2020 was a memorable year in the Pacific Northwest and worldwide. As the pandemic raged and forest fires surrounded us, the desire for re-connection with family and friends took hold. Isolation gave way to reminiscing and taking up overdue projects. Many of us found ourselves doubling down on technology as a way to stay close. As personal historians, 2020 challenged us to build on our strengths through video conferencing, taking up our own family projects and consider silver linings as the year progressed.
Have you had old friends reach out to you as the pandemic hit close to home? We did. Family, our past and our futures, took on new meaning as the pandemic found us considering loss and mortality. Long-time friends of Trena Cleland reached out, anxious to preserve their parents’ stories. Trena solved the problem of gathering those stories from a distance using conferencing software. Technology in 2020 helped Trena, and every member of the group realize we aren’t confined solely to face-to-face meetings for family history interviewing.
Digitizing Family Photos And Memorabilia
How many of us found ourselves looking through old photo albums, totes, and old slides, thinking fondly of family, friends and years past? 2020’s reminiscing bug caught our own Joani Hamilton. As the year closed in, she finally had time to turn to a long neglected cataloging project, digitizing family photos and memorabilia. Joani’s tip: add as much historical information to the materials as possible. Through naming and notes, Joani will have what she needs when she’s ready to take her family history to the next level. Whether she decides to create memory books for family, share photos online, work on a family history project or focus on a theme, she has guidance at her fingertips through her colleagues at Personal Historians Northwest.
Unlike Joani, many of us put off digitizing our collections. This year Pacific Northwest wildfires and the pandemic created anxiety for families related to their personal history photos. Enter member Mike Loftin who saved families angst and tedium through his service DigaPix. Mike was VERY busy throughout 2020 digitizing VHS, 16 & 8mm film, slides and photos. His studio is a one-stop shop. Scanners and conversion equipment in his studio will be even busier in 2021 as Costco phases out their photo labs.
Covid Chronicles is the silver lining Gloria Nussbaum found in 2020. She’s developed this series of podcasts to capture the stories and feelings of her fellow Mennonites. There has been an urgency surrounding the past year. and people are eager to tell their tale to Gloria, who is an oral historian. Gloria’s work was highlighted in the Northwest Senior and Boomer News article Listen To My Story.
A Grandfather’s Architectural Legacy Unfolds
Like Joani, others of us burrowed into family projects: Connie Shipley dedicated more time to her great -grandfather Emil Schacht’s biography. She rediscovered the Genealogical Forum of Oregon and became an avid researcher through online databases. Sources include Multnomah County Library and pre-pandemic, the archives at the Oregon Historical Society and the State of Oregon archives for materials related to her great-grandfather, Emil Schacht’s work.
Chronicling History Through Story

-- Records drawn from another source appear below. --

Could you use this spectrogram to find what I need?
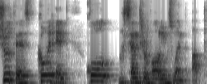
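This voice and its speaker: Somewhat breathy, a man's voice carries lively intonation. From Serbia. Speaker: AI company founder. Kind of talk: casual interview. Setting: video call. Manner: fast.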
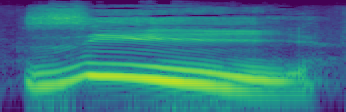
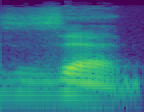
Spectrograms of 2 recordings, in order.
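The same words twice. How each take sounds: First: The letter is said the American way, zee. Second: The letter is said the Canadian way, zed.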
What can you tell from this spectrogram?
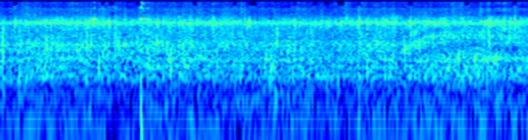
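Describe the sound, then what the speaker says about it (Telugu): Country chicken frying in a pan for a Telangana village-style natukodi pulusu, a steady loud sizzle with a brief clack of a utensil partway through and no voices. "ఇలా అయ్యాక మనం నాటుకోడి చికెన్ వేసుకోవాలి."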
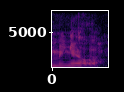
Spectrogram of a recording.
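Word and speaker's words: Minghella: with us anymore Anthony mingela yep Ming mingela mingela hard G on that um mingela no Anthony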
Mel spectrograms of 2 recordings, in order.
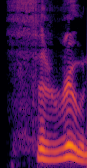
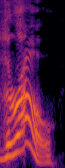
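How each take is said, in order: First: The vowel is a long OO sound. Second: The vowel is a long O sound. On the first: The speaker calls it right. "the O U G H makes a ooh" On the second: The speaker calls it wrong. "No, it is not throw"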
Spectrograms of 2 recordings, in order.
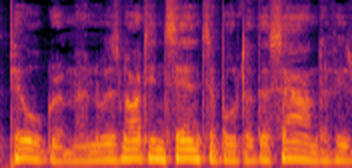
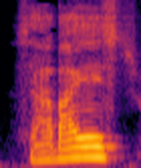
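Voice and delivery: grave earnestness; 4 semitones higher, 8 dB louder, slower than usual. A narrator's reading. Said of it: "with grave earnestness".

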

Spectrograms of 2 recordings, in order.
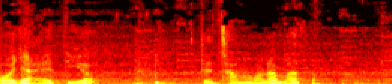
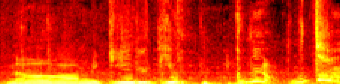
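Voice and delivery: outraged yell; 12 semitones higher than usual. Real, not acted. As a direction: shout it, the kill was stolen. Kill stolen, yells.

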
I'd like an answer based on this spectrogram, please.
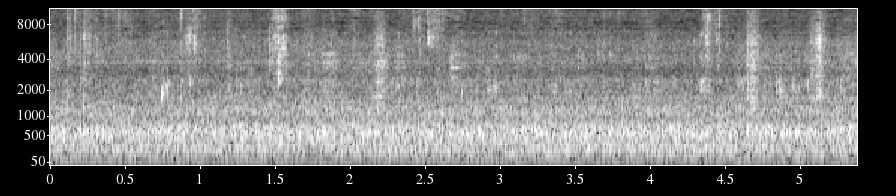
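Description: Steady low hum of a car running inside its cabin, with small scattered clicks of a man chewing a sandwich.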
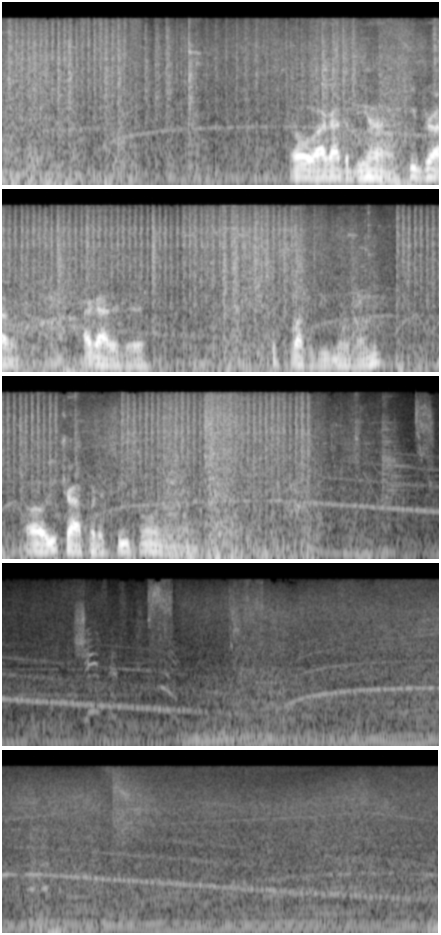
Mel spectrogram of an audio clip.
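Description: An off-road vehicle's engine runs and revs as it drives.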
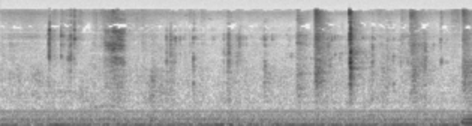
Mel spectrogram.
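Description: Soft chewing and a few scattered light clicks of utensils as a piece of grilled octopus is tasted, over a steady low hum.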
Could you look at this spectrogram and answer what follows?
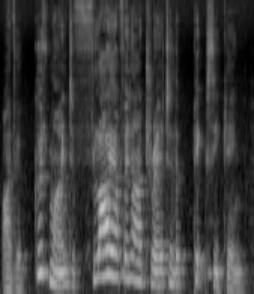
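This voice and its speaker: A woman voicing a small, bold male pixie who talks fiercely and loudly in a storybook reading. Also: mid-range voice, very animated, normal speed, voice pushed up, natural voice. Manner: fiery, indignant, boastful.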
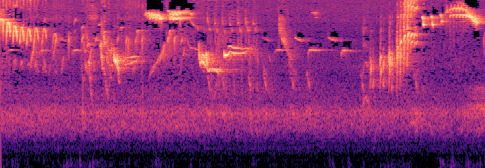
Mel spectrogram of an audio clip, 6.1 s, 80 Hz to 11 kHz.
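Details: In April 2021, a song thrush singing in a tree at Wrestlingworth, Bedfordshire, UK, competes with another nearby thrush in loud, varied phrases of sharp whistles, trills and squeaky notes in a quick, bright stream, another bird faintly audible behind.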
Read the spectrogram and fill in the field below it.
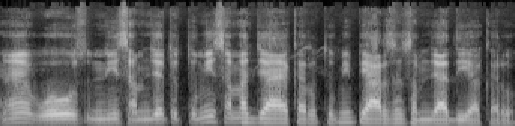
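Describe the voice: A man's medium-pitched, slightly mellow voice with little pitch movement, at a moderate pace, in a dry, close sound with no echo.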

Human interest stories are just part of author Julie McDonald Zander’s repertoire. Even as she continued producing focus pieces on her neighbors and area residents for her newspaper column, Julie was busy writing and publishing her latest book, Washington Territory’s Grand Lady, The Story Of Matilda (Glover) Koontz Jackson. She’s not resting on her laurels though. Julie has a new book project in the works already about a former immigrant who came to America with a dream.
Many of us notice a plotline winding through the bits and pieces of our past. Just look through your “treasure box”. Mementos and ephemera can tell their own stories. New member Jeanne Quan is intrigued with ephemera and joyfully uses memorabilia in the story-telling process. 2021 will find her focusing on family recipes, cookbooks and the rich stories contained in mementos.
Introspection Inspires Change
For some of us, 2020 was a time for introspection and redirection. Emily Garcia opened a second bespoke company, and has been spending a lot of time outdoors building a studio workshop by hand. It has been a cathartic process that she attributes to her fathers’ memory.
Family commitments have been a big part of the past year for some. Some of us have been simplifying our lives, winding down and winnowing as we evaluate our personal work.
As personal historians, we hope during 2021 you will make a commitment to preserve the important history that treasured photos tell. Whatever path 2021 takes, we know there are stories that deserve to be told. Memories are precious. Open that old photo album and tell stories. Watch videos of those who can no longer sit beside you. Your history is alive and worth sharing. We invite you to tell yours.
Tools for Beginning Your Own Personal History
You Can Write Your Family History: Sharon DeBartolo Carmack : A study guide for those interested in delving into their family history.
Conversation starters from Trena Cleland: Questions to ask to get the gears for family stories in motion